Whether you are an experienced ESL teacher, or someone who just recently got TEFL certified, South Korea is one of the most popular destinations for teaching English abroad.
There's much more to South Korea than its attractive English teaching market and great teaching salaries. Its capital city, Seoul, is one of the largest metropolises in the world, and the country boasts a vibrant culture, food scene, and reasonable visa requirements.
Let’s take a look at those requirements in more detail, starting with the mandatory E-2 teaching visa that’s needed to be able to teach English in Korea.
To Teach English in South Korea You Must Meet the Following Baseline Requirements:
Remember that these are just the requirements for acquiring an E-2 teaching visa set by the Korean government - individual employers will have their own unique requirements, and the requirements for teaching English in Korean public schools can be different from what's expected for teaching in a private school (or “hagwon”)
All English teachers in Korea must apply and interview for positions – this can be done through a variety of recruiters and government programs, as well as directly through language schools and institutes.
To legally teach English in Korea you must meet certain standards and be able to provide certain documentation. In many cases, documents must receive an international notarization known as an Apostille.
During the process of applying and interviewing for English teaching jobs in Korea, and getting a visa processed at the consulate after signing a contract, prospective teachers should expect to be able to produce the following documents:
Hagwons are Korea's for-profit private educational schools.
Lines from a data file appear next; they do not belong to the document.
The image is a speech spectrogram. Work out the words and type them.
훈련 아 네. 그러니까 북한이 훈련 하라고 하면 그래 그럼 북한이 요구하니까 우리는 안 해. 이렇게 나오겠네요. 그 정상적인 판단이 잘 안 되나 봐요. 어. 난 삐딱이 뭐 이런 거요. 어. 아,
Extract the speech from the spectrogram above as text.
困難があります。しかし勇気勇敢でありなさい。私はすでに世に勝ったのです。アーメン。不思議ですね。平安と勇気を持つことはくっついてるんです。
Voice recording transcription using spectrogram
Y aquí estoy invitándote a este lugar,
They are distinct from the South Korean public school system and represent the majority of English teaching jobs in the country.
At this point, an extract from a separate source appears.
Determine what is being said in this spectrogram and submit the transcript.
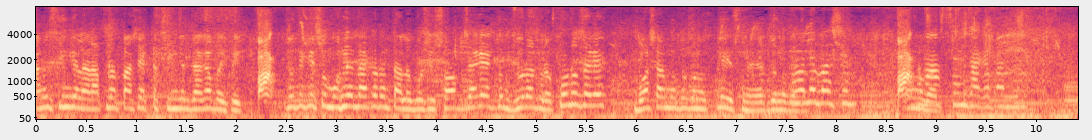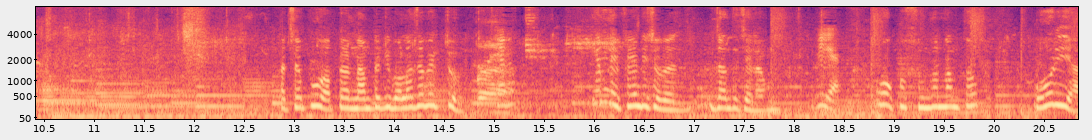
আমি সিঙ্গেল আর আপনার পাশে একটা সিঙ্গেল জায়গা পাইছি। যদি কিছু মনে না করেন তাহলে বসি। সব জায়গায় একদম জোড়া জোড়া। কোনো জায়গায় বসার মতো কোনো প্লেস নেই এর জন্য। তাহলে বসেন। জায়গা আচ্ছা আপু আপনার নামটা কি বলা যাবে একটু? কেন? এমনি ফ্রেন্ড হিসেবে জানতে চাইলাম। রিয়া। ও খুব সুন্দর নাম তো। ও রিয়া।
Because there are generally more jobs available at Hagwons than at public schools, it is somewhat easier to get a job at one of these for-profit schools than at a public school.
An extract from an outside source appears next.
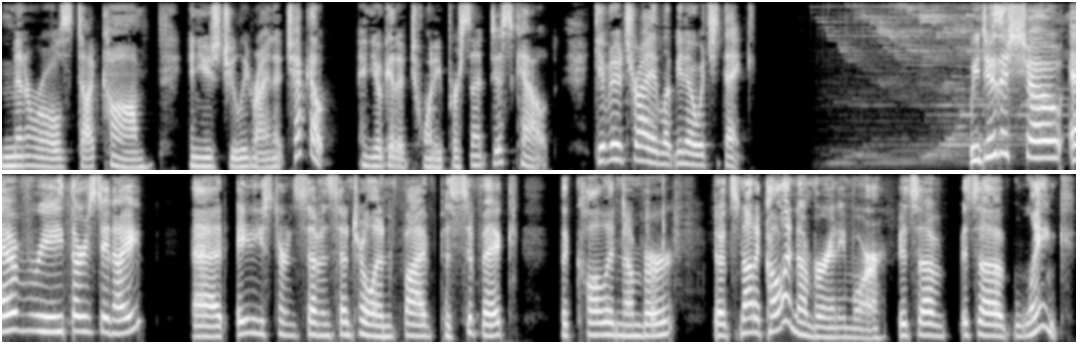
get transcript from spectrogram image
minerals.com and use Julie Ryan at checkout and you'll get a 20% discount. Give it a try and let me know what you think. We do this show every Thursday night at 8 Eastern, 7 Central, and 5 Pacific. The call in number, it's not a call in number anymore. It's a, it's a link.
Note that the basic requirements are similar to public schools, but those individual hagwons may have their own requirements.